The day before you start as a nanny or private educator, make sure you’ve taken care of the basics: your clothes are clean, and ready for the day, you’ve got transportation worked out, and you’ll be able to arrive early and in top form. We recommend taking time to loosen up your body and mind, whether that means yoga, going for a walk, doing a few jumping jacks – whatever your mobility allows for. Get your blood flowing, and ground yourself before you show up for the first day.
Once you arrive, here are a few tips to ensure success:
You will have already gone over the family handbook, or reviewed all the expectations set out by your hiring family. Implementing their household rules and preferences immediately is crucial to gain the trust and respect of the parents, while also making your transition into the family smoother for the kids. You want to familiarize yourself with their daily schedules from the get-go. Add appropriate reminders into your calendar, and triple check the details so you don’t miss a beat.
Manage Your Time
Organizing yourself and your time is a huge part of joining a family successfully, and adding immediate value to their day-to-day. We like the Fantastical app for their easy voice reminders and in-app capabilities, but there are so many different calendars and task managers that can assist you with managing your time. The key is to figure out what works for you and make it a consistent part of your day. If you’re responsible for multiple aspects of the household, research some home management apps and consider utilizing something like 2Do and PlanToEat, or Evernote for longer lists and project management. However you decide to organize your tasks and your time, be consistent and be thorough.
Invest in the Details
The first day of any new work environment is exciting and full of unknowns, but the best way to guarantee that you’ll knock their socks off is to genuinely engage with each individual. Do your research ahead of time, does one parent travel to Europe often for work? Figure out a few relatable details to discuss on the subject, and fill those awkward first day moments with meaningful connections. Does one of your charges play soccer 3x a week? Google a bit about local and international soccer, figure out some cool tidbits that could come in handy when they’re trying to suss you out. The key here is to actually put in time trying to understand a little bit about each member of the family ahead of time, so you can interact with them on some common ground. If you’re insincere and just spout facts about their hobbies, expect it to backfire: you’re not trying to one-up anyone, you’re trying to find a starting point for the relationship to grow from.
Don’t Wait For a Sign
One common mistake that nannies and private educators make is waiting for the parents to initiate them. Once you’re hired, the expectation is that you know enough about how to approach a child and guide them towards the best behavior/task, etc. Jump right in there, (being aware of the family’s specific boundaries), and tie their shoes, fill their juice cup, change their diaper, get them ready for their next lesson. You want to glide into the home as a private educator or nanny with a deep understanding of the family, the kids, their schedule, and your role: ideally you arrive and immediately get down on the floor with the kids and engage them right away.
Be Ready For Feedback
The beginning of any work relationship is full of new discoveries, missteps, and victories. Let the parents know from the first day that their feedback will be graciously received, and when that feedback comes, take immediate action to implement their expectations.
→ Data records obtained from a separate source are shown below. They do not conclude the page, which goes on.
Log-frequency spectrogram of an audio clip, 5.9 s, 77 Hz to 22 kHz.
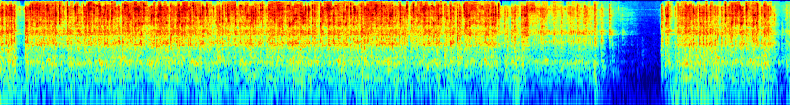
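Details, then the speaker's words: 1998 Air Commander 3 100HP hovercraft, cranking after reassembly with a loose starter mount: harsh, continuous grinding with a brief pause; there is no spark and the starter is very hot, and a broken starter is suspected. "think there's I think our starter shot you can hear it grinding I should not be doing that"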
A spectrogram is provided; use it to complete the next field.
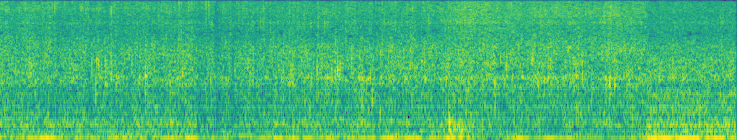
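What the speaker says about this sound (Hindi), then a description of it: "जब तक इसका कलर चेंज नहीं होगा इसको हमने भून लेना है, अच्छे से इसको फ्राई कर लेना है।" A kilo of chicken frying in a karahi for a black pepper chicken karahi, giving a constant loud hiss of hot oil with faint stirring touches, close and uninterrupted.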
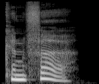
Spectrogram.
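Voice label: "confer", British English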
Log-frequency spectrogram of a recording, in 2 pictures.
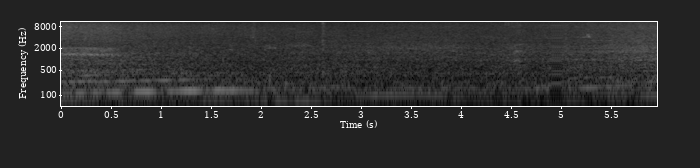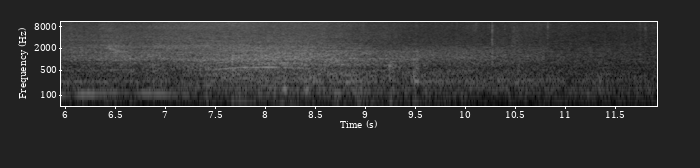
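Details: Steady road traffic and engine rumble, with no animal sound heard. Passing vehicles swell and fade over a low mechanical hum.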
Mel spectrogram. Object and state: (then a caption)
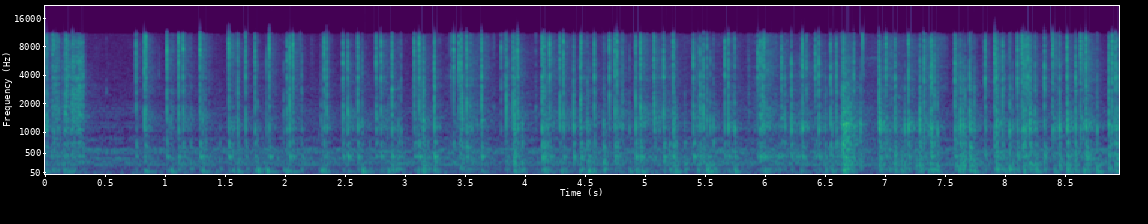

Particularly after the first few days, check in with the family and discuss how the day went, and what could be improved. You’re joining a busy schedule, so you don’t want to go in with tons of new strategies and ideas right off the bat. Take the first several weeks to assimilate to their status quo, and do your best to fill in all the gaps by intuiting what they’ll need before they have to ask.
Active families hire private educators and nannies because they’re confident that your presence will make their lifestyle smoother. You have the incredible opportunity to provide priceless education, companionship, and support, and your preparedness will make this experience exceptional for everyone involved. For more resources, and up-to-the-minute tips, check out our other blog posts, follow us on Facebook, Instagram and Twitter, and reach out to our recruitment coordinator Emily with any questions.